Indeed, apparently the three games I have mentioned so far (Myst, Quake, and at least ADoom) have one particular characteristic in common, and it's a surprising one at that. For years, many Amiga game developers have stubbornly broken the programming rules, and as a result, have continued to produce software that takes over the system, and crashes on non-standard hardware configurations. It becomes extremely tiring, to say the least.
But the Amiga versions of Myst, Quake, and Doom (again, ADoom in particular) are all (are you ready for this) SYSTEM-FRIENDLY, AND FULLY MULTITASKING. Yes, folks, believe it or not, these three games that are making so many waves right now actually won't take over your Amiga! Okay, enough with the sarcasm. But this is extremely significant. Quake promises to include Amiga-style menus, and even ARexx support. Not to mention the use of the OS screenmode database, among a host of other wonderful Amiga-style features. To someone like me who is a real stickler for adherence to the style guide, this is music to my ears. It's been an arduous enough struggle getting applications programmers to follow all the rules, but now game developers are doing it too. Excellent!
And even ADoom (I haven't tried the other ports), the only effort here that is non-commercial in nature, supports multitasking, screen-flipping, the screenmode database, etc.
And as I said, this is a very refreshing trend -- not just because some very good games are coming over to the Amiga platform (after all, "our" developers have been periodically producing winners right along), but because finally, the old notion that a game must disable the operating system and program the hardware directly in order to run well on an Amiga is being dispelled completely and utterly. I think Quake's ability to run on a 68020 with AGA attests well enough to this. But I don't need lists of specifations in order to know this, because I have played ADoom, and it runs superbly on my 68060/AGA system (and almost playably on the old 68030/ECS A500). In fact, it runs as well as any rule-breaking program I've ever used. But what's really new is the idea that I can actually pause a game, and go answer some e-mail, all without a single reboot. Isn't progress nice?

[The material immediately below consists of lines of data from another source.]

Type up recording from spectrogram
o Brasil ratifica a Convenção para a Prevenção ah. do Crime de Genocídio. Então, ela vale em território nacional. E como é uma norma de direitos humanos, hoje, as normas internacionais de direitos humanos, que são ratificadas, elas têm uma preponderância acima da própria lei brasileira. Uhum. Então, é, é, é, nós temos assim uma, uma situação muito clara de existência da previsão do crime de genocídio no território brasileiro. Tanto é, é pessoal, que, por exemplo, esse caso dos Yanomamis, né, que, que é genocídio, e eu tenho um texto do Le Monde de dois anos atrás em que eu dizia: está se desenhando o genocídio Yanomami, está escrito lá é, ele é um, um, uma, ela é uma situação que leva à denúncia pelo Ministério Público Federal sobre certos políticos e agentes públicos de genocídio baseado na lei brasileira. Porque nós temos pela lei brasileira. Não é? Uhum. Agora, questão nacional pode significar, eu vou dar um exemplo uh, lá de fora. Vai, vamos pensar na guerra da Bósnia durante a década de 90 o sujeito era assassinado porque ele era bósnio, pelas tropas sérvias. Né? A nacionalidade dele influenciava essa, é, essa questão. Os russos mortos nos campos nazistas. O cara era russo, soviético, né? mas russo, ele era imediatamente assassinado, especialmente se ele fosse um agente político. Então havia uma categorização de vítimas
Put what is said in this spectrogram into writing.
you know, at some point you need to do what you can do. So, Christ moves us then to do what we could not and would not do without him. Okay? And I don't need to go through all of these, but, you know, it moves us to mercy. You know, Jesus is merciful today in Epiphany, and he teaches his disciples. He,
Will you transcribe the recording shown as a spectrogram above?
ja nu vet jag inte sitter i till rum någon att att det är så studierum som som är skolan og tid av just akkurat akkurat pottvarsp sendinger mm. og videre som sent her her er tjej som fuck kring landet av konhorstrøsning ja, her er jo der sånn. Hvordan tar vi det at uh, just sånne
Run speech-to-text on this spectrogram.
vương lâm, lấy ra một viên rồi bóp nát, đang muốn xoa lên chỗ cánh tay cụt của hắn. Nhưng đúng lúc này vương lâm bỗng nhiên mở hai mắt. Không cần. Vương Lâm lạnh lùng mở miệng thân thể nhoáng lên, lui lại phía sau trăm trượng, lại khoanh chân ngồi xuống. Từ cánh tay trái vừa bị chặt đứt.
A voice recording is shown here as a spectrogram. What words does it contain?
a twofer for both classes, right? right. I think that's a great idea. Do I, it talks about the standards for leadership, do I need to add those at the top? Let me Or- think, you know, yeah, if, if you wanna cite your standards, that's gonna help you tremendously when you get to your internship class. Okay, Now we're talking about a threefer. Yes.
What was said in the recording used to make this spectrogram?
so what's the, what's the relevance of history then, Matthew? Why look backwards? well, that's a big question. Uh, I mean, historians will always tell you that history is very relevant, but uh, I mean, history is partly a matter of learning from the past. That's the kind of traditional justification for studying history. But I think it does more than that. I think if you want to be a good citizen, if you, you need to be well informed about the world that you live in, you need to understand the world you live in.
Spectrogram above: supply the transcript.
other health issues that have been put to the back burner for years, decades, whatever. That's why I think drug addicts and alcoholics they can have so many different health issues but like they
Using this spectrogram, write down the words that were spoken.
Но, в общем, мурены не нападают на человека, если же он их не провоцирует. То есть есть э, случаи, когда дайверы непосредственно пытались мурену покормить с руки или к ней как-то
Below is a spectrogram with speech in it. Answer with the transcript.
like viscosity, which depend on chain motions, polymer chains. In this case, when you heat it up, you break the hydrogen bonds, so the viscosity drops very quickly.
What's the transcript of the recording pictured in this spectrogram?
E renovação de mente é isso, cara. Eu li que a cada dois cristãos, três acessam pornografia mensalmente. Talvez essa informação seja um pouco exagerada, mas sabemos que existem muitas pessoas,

The main idea here, however, is an unmistakable trend. Yes, nobody is quite sure what to expect from the future of our platform of Amiga-based systems (since based on what Joe Torre said, we won't be seeing any more "true" "Amigas"); but we have been witness to massive achievements taking our "dead" platform above and beyond what anybody could ever have imagined. phase 5 produced top-of-the-line 680x0 accelerators for years, and now brings us the PowerPC; superb efforts from many parties have yielded several suites' worth of outstanding Internet and telecommunications software for the Amiga; 3rd parties have given us workable retargetable graphics and audio schemes, and the hardware to use them; and now we are seeing world-class games once considered out of reach brought to the Amiga, and in an extremely elegant and successful manner.
I don't know about you, but I'm not going anywhere. It's just now starting to get fun.